Page 176, preparing the ship for the journey "round the Horn"
The hatches too needed reinforcing. As soon as the last bags had been stowed below at Port Victoria, hatchway beams of seasoned oak were fitted in the grooves in the coamings and heavy 3-inch hatch covers put on top of them. The spaces between the covers were tightly caulked with oakum. Over each hatch two new tarred canvas covers were stretched, cut and sewn by the Sailmaker to fit one on top of the other. These had been secured to the coamings by flexible steel bands, tightly wedged, the wedges being nailed together.
Now the real labour began. On top of the canvas covers great baulks of timber 20 feet long and 4 inches think were laid length-ways; and at right angles to them, across the ship, three heavier pieces 14 feet long and 4 inches thick. The whole lot was lashed down with wire ropes to ringbolts in the hatch coamings and hauled taut with the capstan. Frequently the wire strops broke under the strain, and the work began all over again.
August 29, 2016
Interesting Things on the Internet: August 29th 2016
- The Continuing Journey Of A Media Lab: I Went To A Media/Art Lab And All I Got Was This Lousy Tote Bag. "This is the dark matter of a successful lab; its not making it look like a lab, it’s having a diverse mix of people, supporters, technicians, mentors and cooks; it’s having a sensibility of people doing interesting work who can get on with others or disrupt things." Great analysis from Ross. I'm now thinking "the background radiation of the culture" could be my new favourite term. What Ross talks about is something I got from the recent exhibition I did with him in Oslo, and also some of what Laptops and Looms provides.
- Recovery From Privilege. Useful ways to think about privilege.
- The War on Cash. Paying by cards is easy, but I don't think we should abandon the anonymity and utility of cash.
- hackertyper.net. Now you can feel as awesome at coding as I am ;-)
August 22, 2016
Interesting Things on the Internet: August 22nd 2016
- Django Ditto and archiving your stuff. Interesting work (as ever!) from Phil Gyford. I think my bus is travelling in the same direction as his.
- I Have A Little List. Russell's list of how big, integrated, seamless systems are generally just good ways to waste money and provide a big seamless way to achieve very little. Do less of this, governments, councils and big corps, and more of the sort of approach Phil Gyford is taking in the first case.

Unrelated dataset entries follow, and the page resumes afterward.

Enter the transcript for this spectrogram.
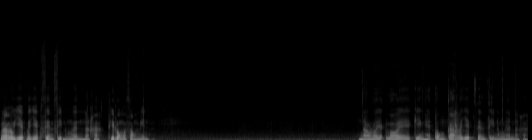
เวลาเราเย็บเราเย็บเส้นสีน้ำเงินนะคะ ที่ลงมาสองมิล เนาลอยลอยกิ้งให้ตรงกันแล้วเย็บเส้นสีน้ำเงินนะคะ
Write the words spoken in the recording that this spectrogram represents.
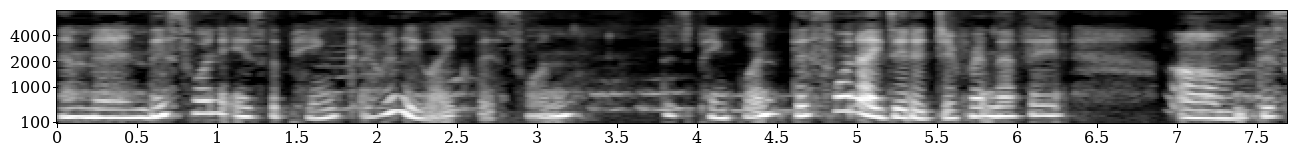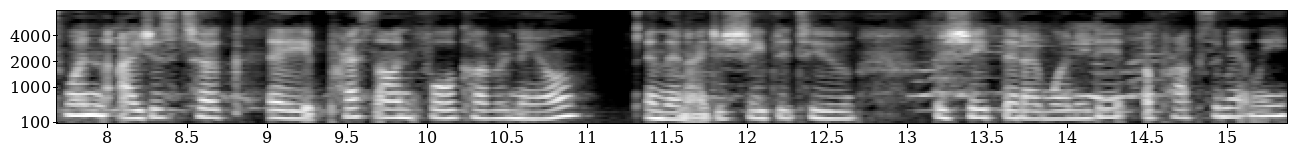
And then this one is the pink. I really like this one. this pink one. This one I did a different method. Um, this one I just took a press-on full cover nail and then I just shaped it to the shape that I wanted it approximately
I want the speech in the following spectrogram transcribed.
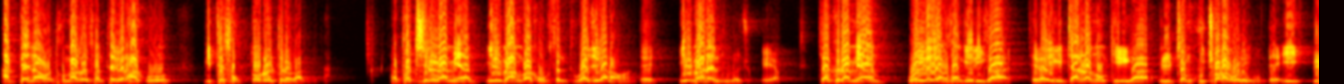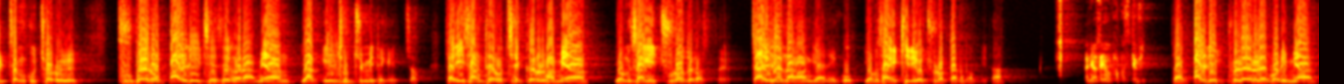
앞에 나온 토막을 선택을 하고 밑에 속도를 들어갑니다. 자, 터치를 하면 일반과 곡선 두 가지가 나오는데 일반을 눌러줄게요. 자 그러면 원래 영상 길이가 제가 여기 잘라놓은 길이가 1.9초라고 되어 있는데 이 1.9초를 두 배로 빨리 재생을 하면 약 1초쯤이 되겠죠. 자 이 상태로 체크를 하면 영상이 줄어들었어요. 잘려 나간 게 아니고 영상의 길이가 줄었다는 겁니다. 안녕하세요 파파스캠 자 빨리 플레이를 해버리면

- Why Teach Business to Artists? Not just useful for artists, I really like Whitaker's hierarchy of business concept in there. It feels like DoES Liverpool is running roughly at level 2.0, and looking at ways to poke into level 3. I can see me referring to this in future :-)
- Hot Wheels road trip. Another superb example of how technology isn't just about efficiency and return-on-investment. Definitely worth watching all of it.
- The Rozz-Tox Manifesto. "Item 12: Waiting for art talent scouts? There are no art talent scouts. Face it, no one will seek you out. No one gives a shit."
- Yes, There Is Such a Thing as an ‘Introvert’ Hangover. I don't get the physical symptoms listed here, but can definitely recognise the phenomenon.
- The sound of Blairite silence. I've not been paying much attention of late to Labour's thrashing, but Paul Mason's analysis is interesting to read.
- Indy Johar - Democratizing cities. Really good talk from Indy about systems thinking and the challenges facing society.